North Korean leader talks war but doesn't comment on nukes
SEOUL: North Korean leader Kim Jong Un said in an annual New Year's speech Friday that he was ready for war if provoked by "invasive" outsiders, but he stayed away from past threats involving the country's nuclear weapons and long-range missile ambitions.
His comments stuck to well-worn propaganda meant to lift his image for the elite residents of one of the world's poorest, most closed countries, and could be read as an attempt to keep ties with rivals Washington and Seoul from getting worse so he can try to turn around a miserable economy and further solidify his leadership.
"We will continue to work patiently to achieve peace on the Korean Peninsula and regional stability. But if invasive outsiders and provocateurs touch us even slightly, we will not be forgiving in the least and sternly answer with a merciless, holy war of justice," said Kim, who wore thick black-rimmed glasses that continued his efforts to mimic the style favored by his late grandfather, beloved national founder Kim Il Sung.
While largely repeating the daily propaganda in state-controlled media, Kim's words will be pored over by analysts for hints about the country's intentions for the coming year. There is little public information about the inner workings and policy goals of North Korea's government, which considers democratic South Korea and its ally the United States its enemies and is pursuing a long-range missile that could carry a nuclear warhead to America's mainland.
Some observers had predicted that Kim would avoid overly provocative statements because the county wants to improve relations with South Korea and also China, its most important economic and strategic ally. Ties between North Korea and China have been cool since Kim took power in 2011, but seemed to improve when a senior Chinese official attended a high-profile military parade in Pyongyang in October.
Kim said he was open to talks with anyone truly interested in "reconciliation and peace" on the Korean Peninsula, and ready to "aggressively" work to improve ties with the South.
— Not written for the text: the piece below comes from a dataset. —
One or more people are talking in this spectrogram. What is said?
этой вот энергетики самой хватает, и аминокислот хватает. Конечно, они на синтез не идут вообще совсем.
But a far larger part of his speech on North Korea's state TV was devoted to criticism of Seoul's approach to inter-Korean talks and its alliance with Washington.
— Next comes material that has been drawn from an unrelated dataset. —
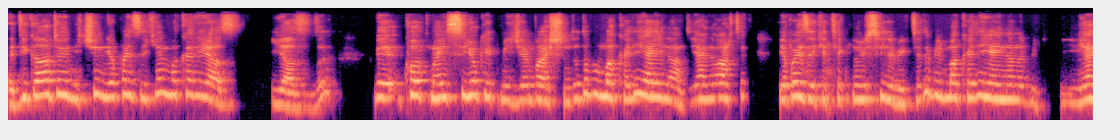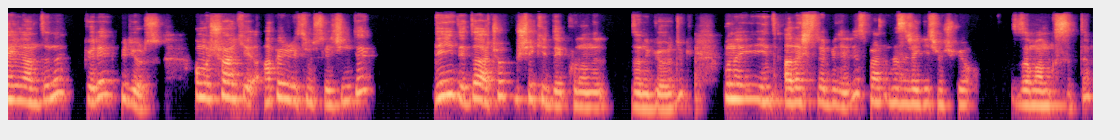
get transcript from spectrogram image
The Guardian için yapay zeka makale yaz, yazdı ve korkmayın sizi yok etmeyeceğim başlığında da bu makale yayınlandı. Yani artık yapay zeka teknolojisiyle birlikte de bir makale yayınlandığını görebiliyoruz. Ama şu anki haber üretim sürecinde değil de daha çok bu şekilde kullanıldığını gördük. Bunu araştırabiliriz. Ben hızlıca geçmiş çünkü zaman kısıtlı.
He vowed to improve North Korea's struggling economy and living standards, and also called for the military to advance its technologies to develop more "diversified attack means."
Analysts say Kim likely wants a push for tangible diplomatic and economic achievements before a convention of the ruling Workers' Party in May, the party's first since 1980, when he is widely expected to announce major state policies and shake up the country's political elite to strengthen his position.
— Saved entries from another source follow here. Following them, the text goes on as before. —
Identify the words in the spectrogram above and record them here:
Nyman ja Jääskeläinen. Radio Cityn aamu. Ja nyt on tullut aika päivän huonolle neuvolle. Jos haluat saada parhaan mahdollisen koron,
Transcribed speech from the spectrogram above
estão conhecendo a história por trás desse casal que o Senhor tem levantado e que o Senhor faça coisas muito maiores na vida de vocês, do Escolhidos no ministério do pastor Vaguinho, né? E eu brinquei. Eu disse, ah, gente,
The rival Koreas have shown mixed progress in reconciliation efforts since stepping away from a military standoff in August, which started when land mine explosions that Seoul blamed on Pyongyang maimed two South Korean soldiers. The countries ended rare high-level talks last month with no breakthroughs.